    Eastern bentwing-bats congregate in caves across the east and north-west coasts of Australia, in colonies of up to 150,000. These small Australian animals weigh around 13-17g and can reach speeds of up to 50km per hour. Eastern bentwing-bats use both sight and echolocation to catch small insects mid-air.

  • Humpback whale breaching. Photo: Dan Burns

    Humpback whale (Megaptera novaeangliae)

    The humpback whale has the longest migratory path of any mammal, travelling over 5000km from its summer feeding grounds in Antarctica to its breeding grounds in the subtropics. Its playful antics, such as body-rolling, breaching and pectoral slapping, are a spectacular sight for whale watchers in NSW national parks.

  • White-bellied sea eagle. Photo: John Turbill

    White-bellied sea eagle (Haliaeetus leucogaster)

    White-bellied sea eagles can be easily identified by their white tail and dark grey wings. These raptors are often spotted cruising the coastal breezes throughout Australia, and make for some scenic bird watching. Powerful Australian birds of prey, they are known to mate for life, and return each year to the same nest to breed.
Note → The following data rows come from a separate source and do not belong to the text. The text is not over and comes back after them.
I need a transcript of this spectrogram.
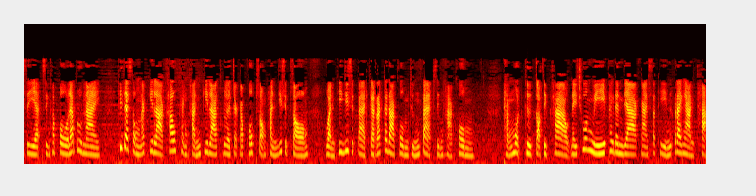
เซีย สิงคโปร์และบรูไนที่จะส่งนักกีฬาเข้าแข่งขันกีฬาเครือจักรภพ 2022 วันที่ 28 กรกฎาคมถึง 8 สิงหาคม ทั้งหมดคือเกาะติดข่าวในช่วงนี้ภัยดัญญาการสถินรายงานค่ะ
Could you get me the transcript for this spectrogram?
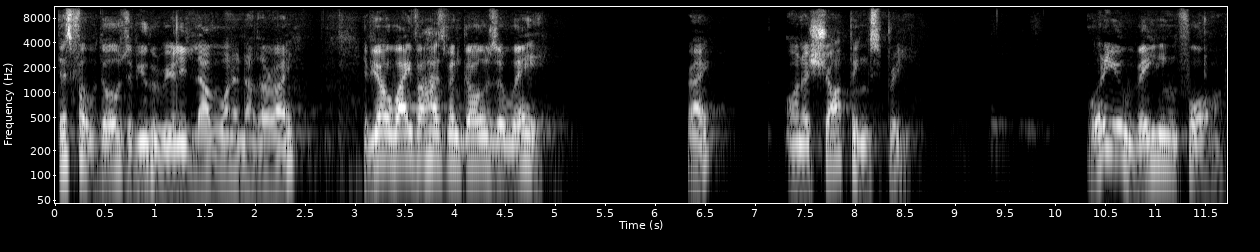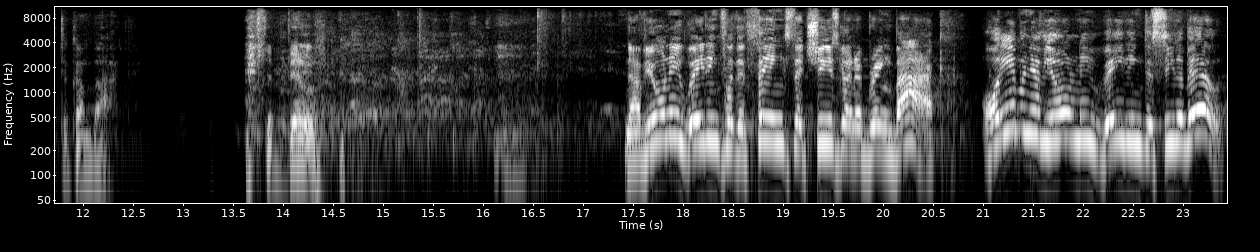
This for those of you who really love one another, right? If your wife or husband goes away, right, on a shopping spree, what are you waiting for to come back? the bill. now, if you're only waiting for the things that she's going to bring back, or even if you're only waiting to see the bill.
  • Yellow-tailed black cockatoo. Photo: Peter Sherratt

    Yellow-tailed black cockatoo (Calyptorhynchus funereus)

    The yellow-tailed black cockatoo is one of the largest species of parrot. With dusty-black plumage, they have a yellow tail and cheek patch. They’re easily spotted while bird watching, as they feed on seeds in native forests and pine plantations.

Environments in this park